◆ **WHAT YOU NEED TO DO**: From the data that follows, print exactly the lines starting at the one containing "All the speech" and ending at the one containing "Would you mind transcribing this spectrogram?"; include both of them and nothing more.
*** DATA FOR THE TASK ***
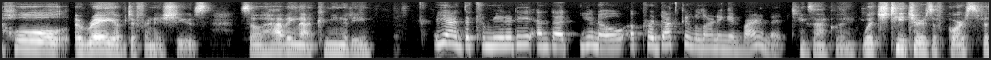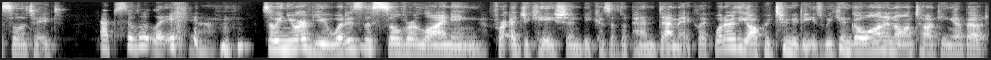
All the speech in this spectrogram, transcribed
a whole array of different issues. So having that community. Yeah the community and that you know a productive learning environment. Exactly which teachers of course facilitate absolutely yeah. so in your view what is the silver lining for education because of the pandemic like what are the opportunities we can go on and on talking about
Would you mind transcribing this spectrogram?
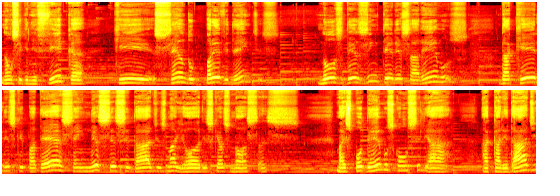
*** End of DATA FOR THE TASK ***
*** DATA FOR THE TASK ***
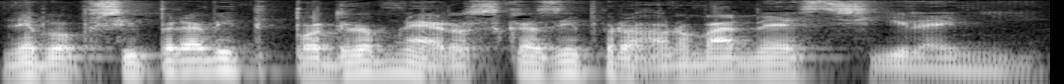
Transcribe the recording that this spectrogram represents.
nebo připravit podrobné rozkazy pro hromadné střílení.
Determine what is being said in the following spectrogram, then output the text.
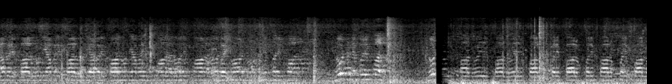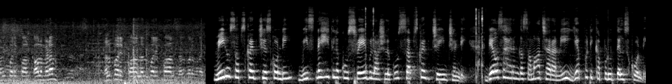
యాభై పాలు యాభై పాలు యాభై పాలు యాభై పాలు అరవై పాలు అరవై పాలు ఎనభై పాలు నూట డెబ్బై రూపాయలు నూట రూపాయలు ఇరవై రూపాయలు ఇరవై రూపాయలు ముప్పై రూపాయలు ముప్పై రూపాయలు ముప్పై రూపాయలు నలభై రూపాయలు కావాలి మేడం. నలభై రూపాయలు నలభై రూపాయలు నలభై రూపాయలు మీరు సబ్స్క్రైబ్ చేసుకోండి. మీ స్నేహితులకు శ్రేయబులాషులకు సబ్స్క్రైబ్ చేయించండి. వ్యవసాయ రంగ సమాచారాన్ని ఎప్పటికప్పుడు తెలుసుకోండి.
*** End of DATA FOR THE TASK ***
◆ **YOUR SOLUTION**:
All the speech in this spectrogram, transcribed
a whole array of different issues. So having that community. Yeah the community and that you know a productive learning environment. Exactly which teachers of course facilitate absolutely yeah. so in your view what is the silver lining for education because of the pandemic like what are the opportunities we can go on and on talking about
Would you mind transcribing this spectrogram?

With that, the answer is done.